Man of Steel: A Review
Man of Steel – Dir: Zack Snyder; *ing: Henry Cavill, Amy Adams, Michael Shannon, Russell Crowe
Look! Up in the sky! It’s a bird! It’s a plane! It’s… it’s… yeah, it’s a bird.
Humour me for a moment. If you’re re-booting the Superman movie franchise for the second time in less than ten years, why not return to the original source material of the initial Siegel and Schuster stories, in which the man of steel bore only a surface resemblance to the clean-cut, heart-of-gold do-gooder we know and love (and frankly, also find a wee bit boring, if truth be told) today? For in the early days the only surviving son of Krypton was quite the badass: aggressive, quick-tempered and given to regular (and, often, presumably fatal) beat-downs of domestic abusers, gangsters, and even the odd lynch mob. Since in his cine-verse avatar Superman is pretty much the sole superhero who has stayed stubbornly one-note, it might be gratifying to instead see an actual character arc, a journey from being an almost amoral thug-thumper to a kinder, gentler Kal-El who must struggle to keep his fist-first-ask-questions-later instincts at bay.
As it stands though, Zack Snyder and co went the old tried and tested way: origin story of Krypton’s demise, Jor-El and Lara sending off their newborn hurtling to Earth, little Kal-El being found by the Kents and then growing up trying to come to terms with his decidedly unearthly powers. And that’s it. Seriously. A 143-minute runtime and there’s no Lex Luthor, no bespectacled-reporter-at-The Daily Planet secret identity (not until the last moment anyway), even poor Jimmy Olsen and his trusty camera are nowhere to be seen. Instead, we get a painfully extended screen-time on the dying planet, where Jor-El (Crowe, lumbering and miscast) seems to be in a glowering contest with the sneering General Zod (Shannon). The two bellow and pontificate upon the reasons for their world’s destruction and argue over something or other that has to end up in the military guy taking out the peacenik, thereby setting up the former as the future man of steel’s first major adversary. At this point, one can’t help but think of the Richard Donner/Richard Lester-directed second Superman feature (1980), in which the electrifying Terence Stamp essayed a rather different version of Zod; more camp, certainly, but also far more coldly menacing a villain than this psychological train wreck, whom, try as you might, you just can’t take seriously.

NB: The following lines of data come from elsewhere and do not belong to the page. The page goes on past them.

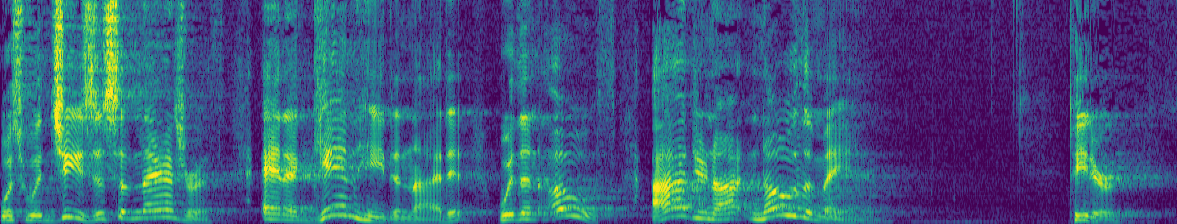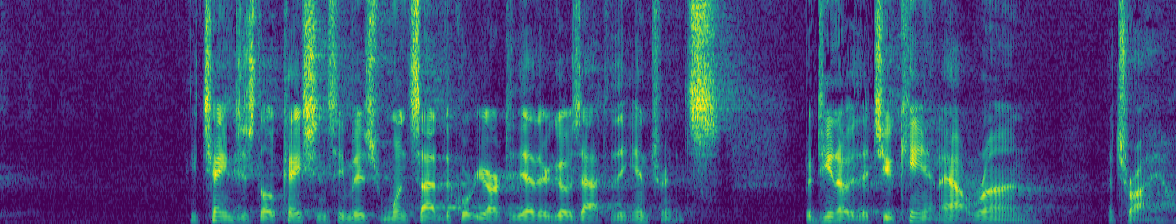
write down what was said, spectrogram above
was with Jesus of Nazareth. And again he denied it with an oath I do not know the man. Peter He changes locations. He moves from one side of the courtyard to the other, goes out to the entrance. But do you know that you can't outrun a trial?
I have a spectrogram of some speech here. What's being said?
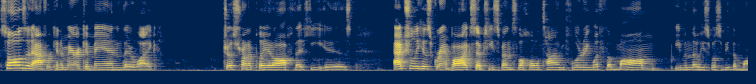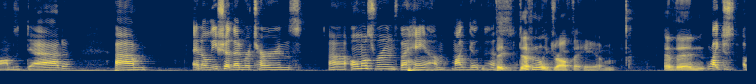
Saul is an African American man. They're like just trying to play it off that he is actually his grandpa, except he spends the whole time flirting with the mom, even though he's supposed to be the mom's dad. Um, and Alicia then returns, uh, almost ruins the ham. My goodness. They definitely dropped the ham. And then, like just uh,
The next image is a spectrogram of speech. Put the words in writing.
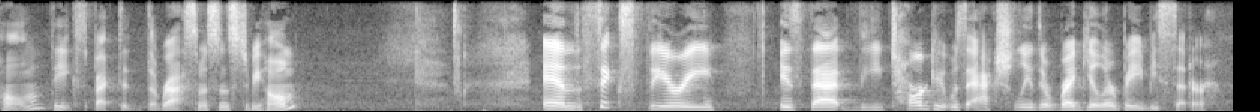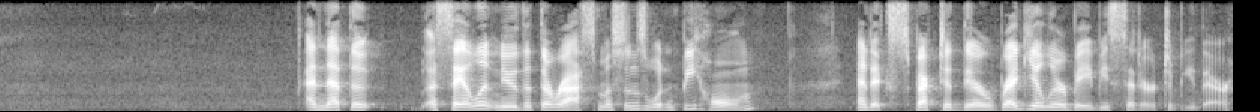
home. They expected the Rasmussens to be home. And the sixth theory is that the target was actually the regular babysitter. And that the assailant knew that the Rasmussens wouldn't be home and expected their regular babysitter to be there.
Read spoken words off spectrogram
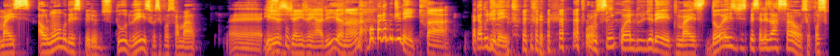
Mas ao longo desse período de estudo, aí, se você for somar... É, isso, Desde a engenharia, né? Não, vou pegar do direito. Tá. Vou pegar do direito. Foram cinco anos do direito, mas dois de especialização. Se eu fosse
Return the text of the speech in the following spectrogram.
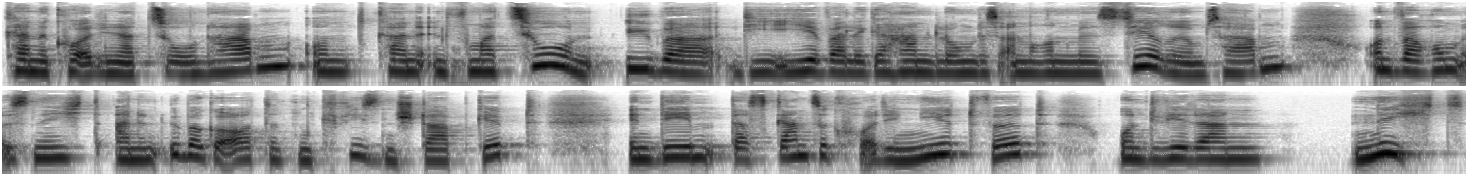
keine Koordination haben und keine Information über die jeweilige Handlung des anderen Ministeriums haben und warum es nicht einen übergeordneten Krisenstab gibt, in dem das Ganze koordiniert wird und wir dann nicht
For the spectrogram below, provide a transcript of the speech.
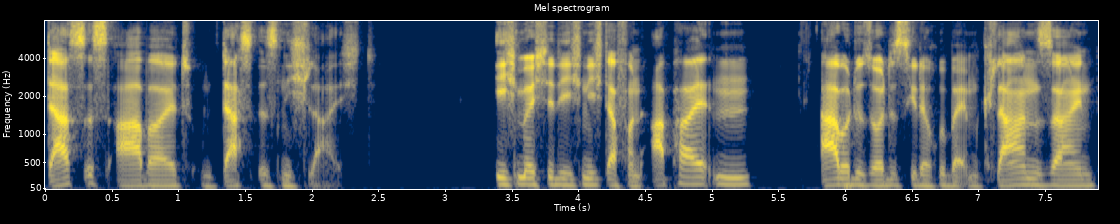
das ist Arbeit und das ist nicht leicht. Ich möchte dich nicht davon abhalten, aber du solltest dir darüber im Klaren sein,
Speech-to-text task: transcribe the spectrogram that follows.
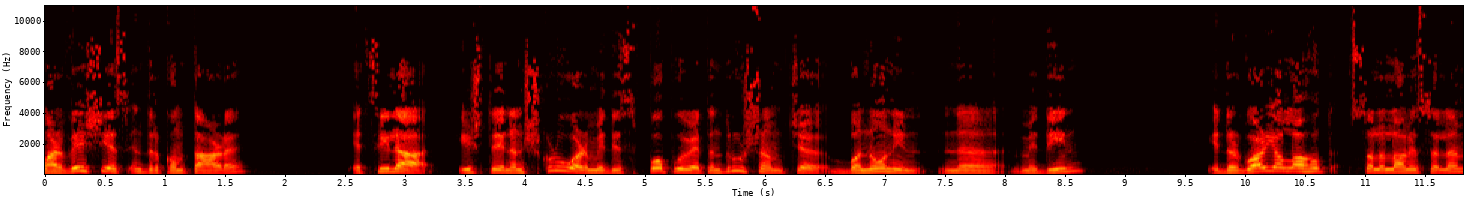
marrëveshjes ndërkombëtare, e cila ishte nënshkruar midis popujve të ndryshëm që banonin në Medinë, i dërguari i Allahut sallallahu alaihi wasallam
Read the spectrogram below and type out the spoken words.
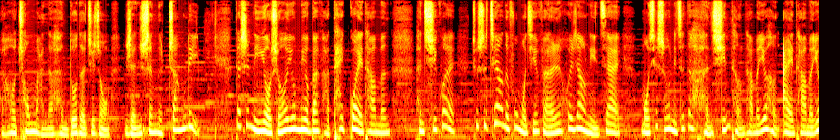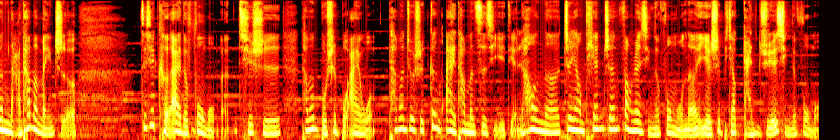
然后充满了很多的这种人生的张力。但是你有时候又没有办法太怪他们，很奇怪，就是这样的父母亲反而会让你在某些时候你真的很心疼他们，又很爱他们，又拿他们没辙。这些可爱的父母们，其实他们不是不爱我，他们就是更爱他们自己一点。然后呢，这样天真放任型的父母呢，也是比较感觉型的父母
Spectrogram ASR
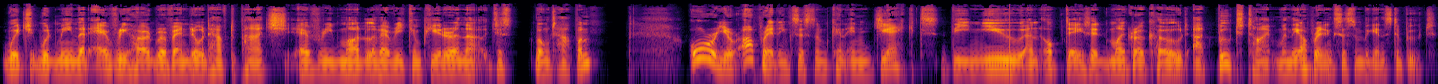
which would mean that every hardware vendor would have to patch every model of every computer and that just won't happen or your operating system can inject the new and updated microcode at boot time when the operating system begins to boot.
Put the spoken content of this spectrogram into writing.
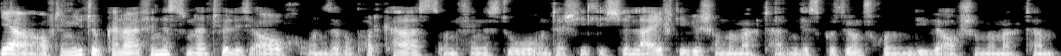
Ja, auf dem YouTube-Kanal findest du natürlich auch unsere Podcasts und findest du unterschiedliche Live, die wir schon gemacht hatten, Diskussionsrunden, die wir auch schon gemacht haben.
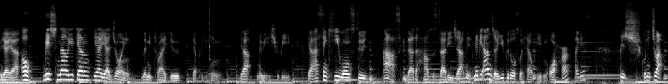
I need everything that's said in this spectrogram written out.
yeah, yeah. Oh, bitch, now you can. Yeah, yeah, join. Let me try to. Yeah, put him. Yeah, maybe he should be. Yeah, I think he wants to ask that how to study Japanese. Maybe Angel, you could also help him or her, I guess. Bitch, konnichiwa.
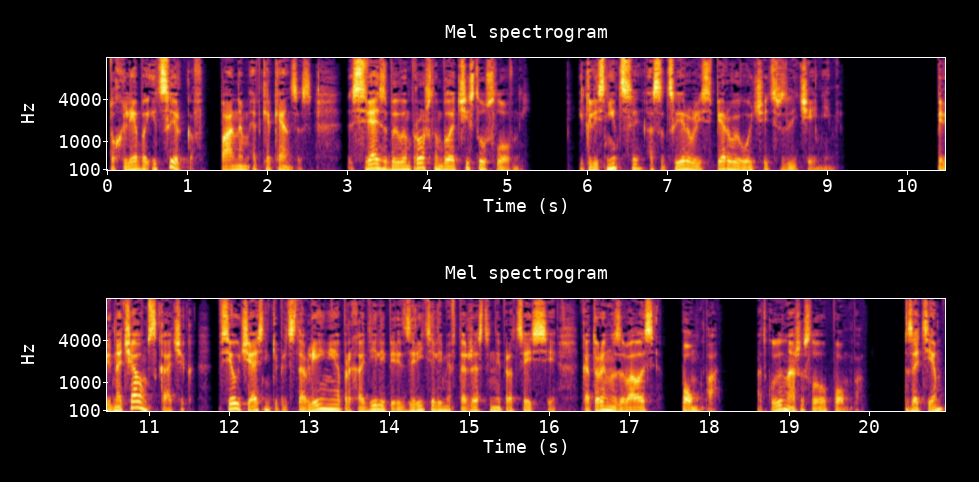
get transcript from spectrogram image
то хлеба и цирков, Et Circenses, связь с боевым прошлым была чисто условной, и колесницы ассоциировались в первую очередь с развлечениями. Перед началом скачек все участники представления проходили перед зрителями в торжественной процессии, которая называлась «помпа», откуда наше слово «помпа». Затем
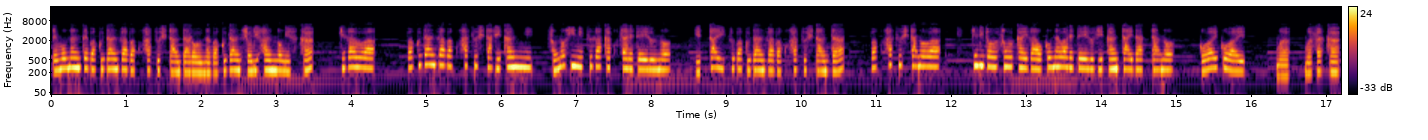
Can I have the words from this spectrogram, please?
でもなんで爆弾が爆発したんだろうな爆弾処理班のミスか？違うわ。爆弾が爆発した時間に、その秘密が隠されているの。一体いつ爆弾が爆発したんだ？爆発したのは、きっちり同窓会が行われている時間帯だったの。怖い怖い。ま、まさか。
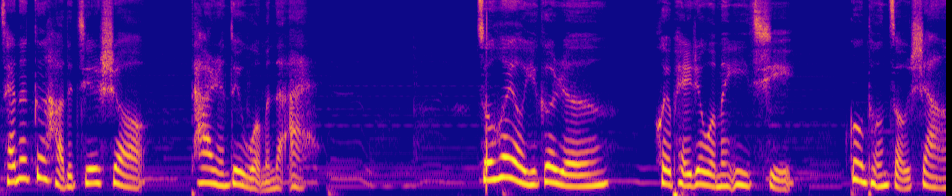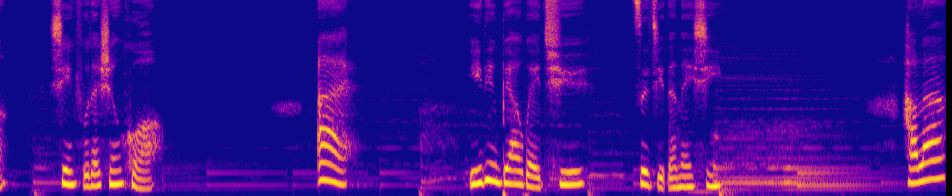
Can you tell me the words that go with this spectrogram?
才能更好的接受他人对我们的爱。总会有一个人会陪着我们一起，共同走上幸福的生活。爱，一定不要委屈自己的内心。好了，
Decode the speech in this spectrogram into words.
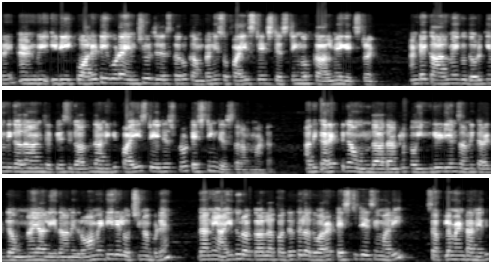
రైట్ అండ్ ఇది క్వాలిటీ కూడా ఎన్ష్యూర్ చేస్తారు company so five stage testing of Kalmegh extract అంటే కాల్మేగ్ దొరికింది కదా అని చెప్పేసి కాదు దానికి ఫైవ్ స్టేజెస్లో టెస్టింగ్ చేస్తారు అనమాట అది కరెక్ట్గా ఉందా? దాంట్లో ఇంగ్రీడియంట్స్ అన్ని కరెక్ట్గా ఉన్నాయా లేదా అనేది రా మెటీరియల్ వచ్చినప్పుడే దాన్ని ఐదు రకాల పద్ధతుల ద్వారా టెస్ట్ చేసి మరి సప్లిమెంట్ అనేది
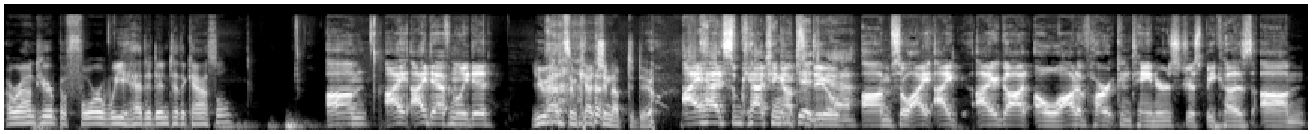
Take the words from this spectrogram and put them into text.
around here before we headed into the castle? um i i definitely did You had some catching up to do. I had some catching up did, to do. yeah. Um, so I, I I got a lot of heart containers just because um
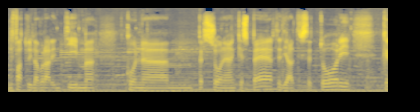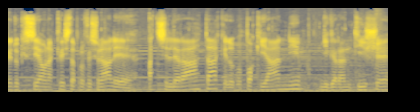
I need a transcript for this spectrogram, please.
il fatto di lavorare in team con ehm, persone anche esperte di altri settori. Credo che sia una crescita professionale accelerata che dopo pochi anni gli garantisce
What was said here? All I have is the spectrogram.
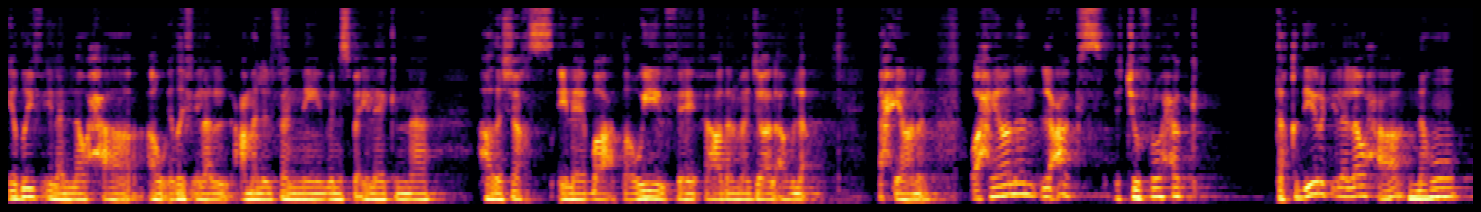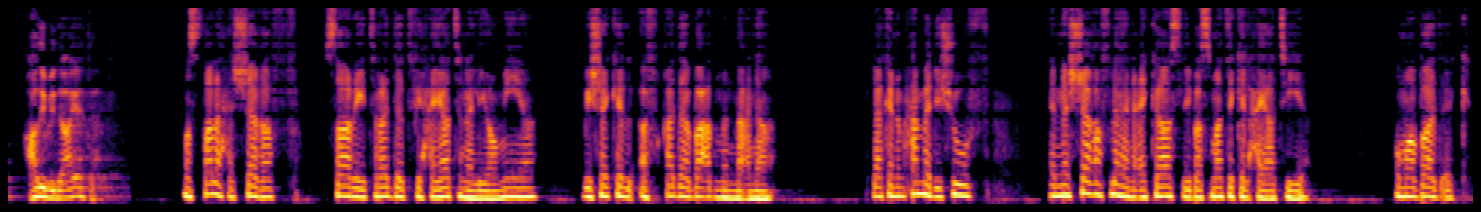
يضيف إلى اللوحة أو يضيف إلى العمل الفني بالنسبة إليك انه هذا شخص إليه باع طويل في في هذا المجال أو لا؟ أحيانا. واحيانا العكس تشوف روحك تقديرك إلى اللوحة إنه هذه بدايته. مصطلح الشغف صار يتردد في حياتنا اليومية بشكل أفقد بعض من معناه. لكن محمد يشوف إن الشغف له انعكاس لبصمتك الحياتية. ومبادئك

The rest of the film involves the grown-up Kal/Clark Kent (Cavill) grappling with the implications of his true identity, meeting perky reporter Lois Lane (Adams), saving humanity from Zod’s nefarious designs, and making the monumental (and questionable) decision to wear his fire engine-red briefs underneath his superhero gear. All well and good, but does it make for compelling cinema? Does it keep you riveted? Let me put it this way: what is Kryptonian for ‘meh’?
Strangely enough, the minds behind the movie have thrown everything they could think of into the mix – 3D, CGI sets and action sequences galore, more name-star appearances than Oscar night – but they left out one crucial ingredient that the aforementioned earlier Superman film(s) got so right: a sense of fun. Man of Steel, to put it plainly, is astoundingly joyless; you never feel that heart-pounding elation that you’re supposed to when Supes takes to the sky for the first time, for example. His struggle with honing his powers is also played for somber reflection rather for goofy entertainment. Kal is the one with the weight of the world on his shoulders but it’s the audience who feels pulled down. ‘Lighten (him) up, Zack’! you may find yourself shouting as our superhero broods again. And by the time Zod and his heroic nemesis have barreled forcefully into each other (or a skyscraper or two) for the nth time, you may even find yourself rolling your eyes heavenward. Not much meat to be had on this bone, sadly, and by the point the narrative finally gets jaunty, it’s almost time for the end credits. This is all the more regrettable because Englishman Cavill proves himself quite a winning presence in the title role (though he’ll have to work much harder to even remotely match the towering shadow of the late, great Christopher Reeve), and Adams is a delightful foil. Too bad this man of steel is able to fly only physically, and not in spirit.
Cult: Superman: The Movie (1978) – Christopher Reeve re-icon-ised an existing icon, creating an unforgettable onscreen Superman with a performance yet to be surpassed.
Current: Iron Man 3 – Let Tony Stark (Robert Downey Jr.) show you how to play it cool. And fun. Lots of fun.
Coming Attraction: The Avengers 2 (2015) – Joss Whedon will helm the sequel to his enormously successful first outing about a motley crew of superheroes.